§ Stored entries
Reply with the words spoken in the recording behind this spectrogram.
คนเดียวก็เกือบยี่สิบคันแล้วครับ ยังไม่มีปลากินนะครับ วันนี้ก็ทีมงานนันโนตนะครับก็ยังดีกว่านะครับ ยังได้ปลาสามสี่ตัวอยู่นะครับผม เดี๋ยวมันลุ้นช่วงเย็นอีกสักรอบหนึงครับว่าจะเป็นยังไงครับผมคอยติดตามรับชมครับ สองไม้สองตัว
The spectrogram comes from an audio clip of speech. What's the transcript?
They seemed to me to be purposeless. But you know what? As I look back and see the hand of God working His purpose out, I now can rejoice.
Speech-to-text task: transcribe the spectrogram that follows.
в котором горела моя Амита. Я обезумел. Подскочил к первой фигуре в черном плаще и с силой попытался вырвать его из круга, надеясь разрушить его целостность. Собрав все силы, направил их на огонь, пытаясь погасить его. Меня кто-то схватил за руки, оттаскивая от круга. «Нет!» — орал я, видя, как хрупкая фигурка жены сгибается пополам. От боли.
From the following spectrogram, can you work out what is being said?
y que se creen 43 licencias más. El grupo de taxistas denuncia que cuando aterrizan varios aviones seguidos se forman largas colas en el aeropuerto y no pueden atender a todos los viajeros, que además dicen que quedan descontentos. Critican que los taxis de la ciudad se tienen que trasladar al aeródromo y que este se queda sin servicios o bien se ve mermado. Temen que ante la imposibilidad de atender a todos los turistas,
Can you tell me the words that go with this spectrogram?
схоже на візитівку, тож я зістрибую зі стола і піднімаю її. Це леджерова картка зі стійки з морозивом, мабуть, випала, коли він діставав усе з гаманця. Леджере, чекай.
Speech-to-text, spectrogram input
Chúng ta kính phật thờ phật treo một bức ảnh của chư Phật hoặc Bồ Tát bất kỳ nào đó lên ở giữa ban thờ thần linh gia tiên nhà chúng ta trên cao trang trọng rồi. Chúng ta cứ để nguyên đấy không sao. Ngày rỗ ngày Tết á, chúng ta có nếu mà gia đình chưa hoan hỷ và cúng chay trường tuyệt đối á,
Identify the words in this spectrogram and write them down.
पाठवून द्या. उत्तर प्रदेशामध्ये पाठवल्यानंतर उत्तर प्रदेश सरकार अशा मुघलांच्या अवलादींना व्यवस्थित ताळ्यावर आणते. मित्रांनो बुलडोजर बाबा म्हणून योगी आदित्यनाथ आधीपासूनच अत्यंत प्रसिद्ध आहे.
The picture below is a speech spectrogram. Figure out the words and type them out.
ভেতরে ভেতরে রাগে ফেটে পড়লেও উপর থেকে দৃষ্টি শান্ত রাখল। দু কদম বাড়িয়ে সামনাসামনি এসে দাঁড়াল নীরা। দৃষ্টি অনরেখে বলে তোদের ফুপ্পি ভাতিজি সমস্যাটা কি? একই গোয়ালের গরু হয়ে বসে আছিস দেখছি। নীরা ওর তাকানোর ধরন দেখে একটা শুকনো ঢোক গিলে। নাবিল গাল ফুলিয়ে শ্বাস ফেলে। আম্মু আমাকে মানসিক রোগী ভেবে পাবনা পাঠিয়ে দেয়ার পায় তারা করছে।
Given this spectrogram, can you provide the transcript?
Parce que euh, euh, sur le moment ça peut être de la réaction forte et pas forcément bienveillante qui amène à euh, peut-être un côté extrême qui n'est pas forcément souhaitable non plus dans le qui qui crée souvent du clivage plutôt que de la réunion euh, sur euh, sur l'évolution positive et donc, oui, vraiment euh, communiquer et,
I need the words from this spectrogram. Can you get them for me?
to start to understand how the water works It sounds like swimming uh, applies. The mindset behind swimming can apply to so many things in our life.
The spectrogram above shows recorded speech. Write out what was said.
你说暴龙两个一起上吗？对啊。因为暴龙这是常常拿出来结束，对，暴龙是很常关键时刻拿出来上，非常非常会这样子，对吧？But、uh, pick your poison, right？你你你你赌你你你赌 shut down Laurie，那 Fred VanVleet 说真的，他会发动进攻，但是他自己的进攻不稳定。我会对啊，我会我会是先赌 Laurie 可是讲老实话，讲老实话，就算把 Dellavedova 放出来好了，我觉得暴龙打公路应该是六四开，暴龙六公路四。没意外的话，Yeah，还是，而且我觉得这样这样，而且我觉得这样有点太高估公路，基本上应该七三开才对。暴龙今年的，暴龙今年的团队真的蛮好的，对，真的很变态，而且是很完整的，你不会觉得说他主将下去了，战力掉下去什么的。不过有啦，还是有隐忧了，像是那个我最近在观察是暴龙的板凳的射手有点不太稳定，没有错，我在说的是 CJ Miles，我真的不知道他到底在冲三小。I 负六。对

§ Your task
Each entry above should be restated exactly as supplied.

§ Finished exercise
Reply with the words spoken in the recording behind this spectrogram.
คนเดียวก็เกือบยี่สิบคันแล้วครับ ยังไม่มีปลากินนะครับ วันนี้ก็ทีมงานนันโนตนะครับก็ยังดีกว่านะครับ ยังได้ปลาสามสี่ตัวอยู่นะครับผม เดี๋ยวมันลุ้นช่วงเย็นอีกสักรอบหนึงครับว่าจะเป็นยังไงครับผมคอยติดตามรับชมครับ สองไม้สองตัว
The spectrogram comes from an audio clip of speech. What's the transcript?
They seemed to me to be purposeless. But you know what? As I look back and see the hand of God working His purpose out, I now can rejoice.
Speech-to-text task: transcribe the spectrogram that follows.
в котором горела моя Амита. Я обезумел. Подскочил к первой фигуре в черном плаще и с силой попытался вырвать его из круга, надеясь разрушить его целостность. Собрав все силы, направил их на огонь, пытаясь погасить его. Меня кто-то схватил за руки, оттаскивая от круга. «Нет!» — орал я, видя, как хрупкая фигурка жены сгибается пополам. От боли.
From the following spectrogram, can you work out what is being said?
y que se creen 43 licencias más. El grupo de taxistas denuncia que cuando aterrizan varios aviones seguidos se forman largas colas en el aeropuerto y no pueden atender a todos los viajeros, que además dicen que quedan descontentos. Critican que los taxis de la ciudad se tienen que trasladar al aeródromo y que este se queda sin servicios o bien se ve mermado. Temen que ante la imposibilidad de atender a todos los turistas,
Can you tell me the words that go with this spectrogram?
схоже на візитівку, тож я зістрибую зі стола і піднімаю її. Це леджерова картка зі стійки з морозивом, мабуть, випала, коли він діставав усе з гаманця. Леджере, чекай.
Speech-to-text, spectrogram input
Chúng ta kính phật thờ phật treo một bức ảnh của chư Phật hoặc Bồ Tát bất kỳ nào đó lên ở giữa ban thờ thần linh gia tiên nhà chúng ta trên cao trang trọng rồi. Chúng ta cứ để nguyên đấy không sao. Ngày rỗ ngày Tết á, chúng ta có nếu mà gia đình chưa hoan hỷ và cúng chay trường tuyệt đối á,
Identify the words in this spectrogram and write them down.
पाठवून द्या. उत्तर प्रदेशामध्ये पाठवल्यानंतर उत्तर प्रदेश सरकार अशा मुघलांच्या अवलादींना व्यवस्थित ताळ्यावर आणते. मित्रांनो बुलडोजर बाबा म्हणून योगी आदित्यनाथ आधीपासूनच अत्यंत प्रसिद्ध आहे.
The picture below is a speech spectrogram. Figure out the words and type them out.
ভেতরে ভেতরে রাগে ফেটে পড়লেও উপর থেকে দৃষ্টি শান্ত রাখল। দু কদম বাড়িয়ে সামনাসামনি এসে দাঁড়াল নীরা। দৃষ্টি অনরেখে বলে তোদের ফুপ্পি ভাতিজি সমস্যাটা কি? একই গোয়ালের গরু হয়ে বসে আছিস দেখছি। নীরা ওর তাকানোর ধরন দেখে একটা শুকনো ঢোক গিলে। নাবিল গাল ফুলিয়ে শ্বাস ফেলে। আম্মু আমাকে মানসিক রোগী ভেবে পাবনা পাঠিয়ে দেয়ার পায় তারা করছে।
Given this spectrogram, can you provide the transcript?
Parce que euh, euh, sur le moment ça peut être de la réaction forte et pas forcément bienveillante qui amène à euh, peut-être un côté extrême qui n'est pas forcément souhaitable non plus dans le qui qui crée souvent du clivage plutôt que de la réunion euh, sur euh, sur l'évolution positive et donc, oui, vraiment euh, communiquer et,
I need the words from this spectrogram. Can you get them for me?
to start to understand how the water works It sounds like swimming uh, applies. The mindset behind swimming can apply to so many things in our life.
The spectrogram above shows recorded speech. Write out what was said.
你说暴龙两个一起上吗？对啊。因为暴龙这是常常拿出来结束，对，暴龙是很常关键时刻拿出来上，非常非常会这样子，对吧？But、uh, pick your poison, right？你你你你赌你你你赌 shut down Laurie，那 Fred VanVleet 说真的，他会发动进攻，但是他自己的进攻不稳定。我会对啊，我会我会是先赌 Laurie 可是讲老实话，讲老实话，就算把 Dellavedova 放出来好了，我觉得暴龙打公路应该是六四开，暴龙六公路四。没意外的话，Yeah，还是，而且我觉得这样这样，而且我觉得这样有点太高估公路，基本上应该七三开才对。暴龙今年的，暴龙今年的团队真的蛮好的，对，真的很变态，而且是很完整的，你不会觉得说他主将下去了，战力掉下去什么的。不过有啦，还是有隐忧了，像是那个我最近在观察是暴龙的板凳的射手有点不太稳定，没有错，我在说的是 CJ Miles，我真的不知道他到底在冲三小。I 负六。对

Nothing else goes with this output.